The goal of an elevated equipment platform is to support equipment, storage, or human traffic. This discussion focuses on the gravity or vertical loads and how to determine the proper load rating or specified loads for your platform. Gravity loads are separated between dead load and live load. Dead load includes the self- weight of the structure and components that are securely attached to the permanent structure. Live load is a variable load such as human traffic and product weight.
Like every other industry, there is much jargon in the Material Handling and Logistics industry. Knowing the proper terms when discussing an upcoming project with potential suppliers and project managers is vital to making sure each project is a success. There is nothing worse than using the wrong terminology and then spending more time explaining a project than actually executing it.
Seismic forces are used as a representation for the displacement and movement that a structure would undergo during a seismic event. The seismic forces are directly related to the height, seismic weight and number of levels of the structure. Seismic weight is determined from the dead load of the structure consisting of framing members, decking, railing and equipment securely attached to the structure.

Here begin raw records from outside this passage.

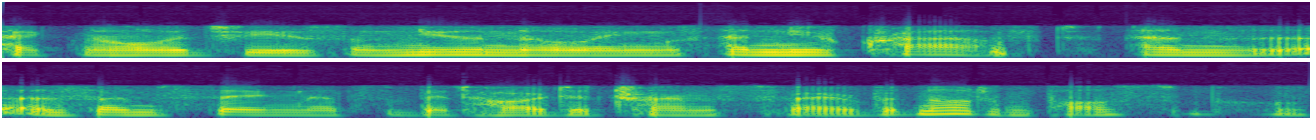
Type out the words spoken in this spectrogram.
technologies and new knowings and new craft. And as I'm saying, that's a bit hard to transfer, but not impossible.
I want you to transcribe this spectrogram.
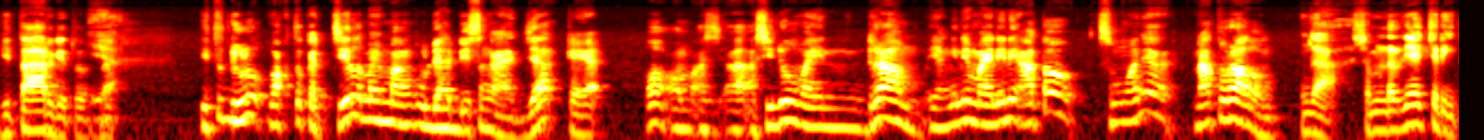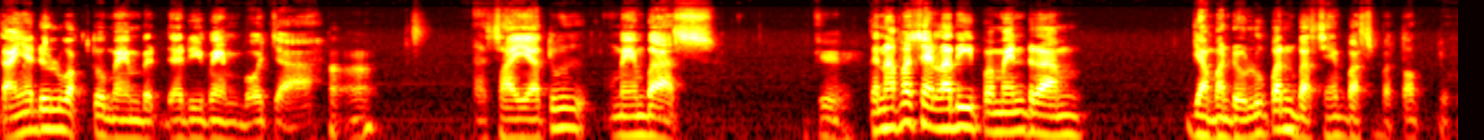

Concrete deck is viewed by consumers as having the most flexibility to adjust equipment locations, handle large point loads, and support heavy material handling equipment such as pallet jacks and light forklifts. This may be true, however, there are drawbacks to selecting a concrete deck over a roof deck, bar grating, or floor plate system.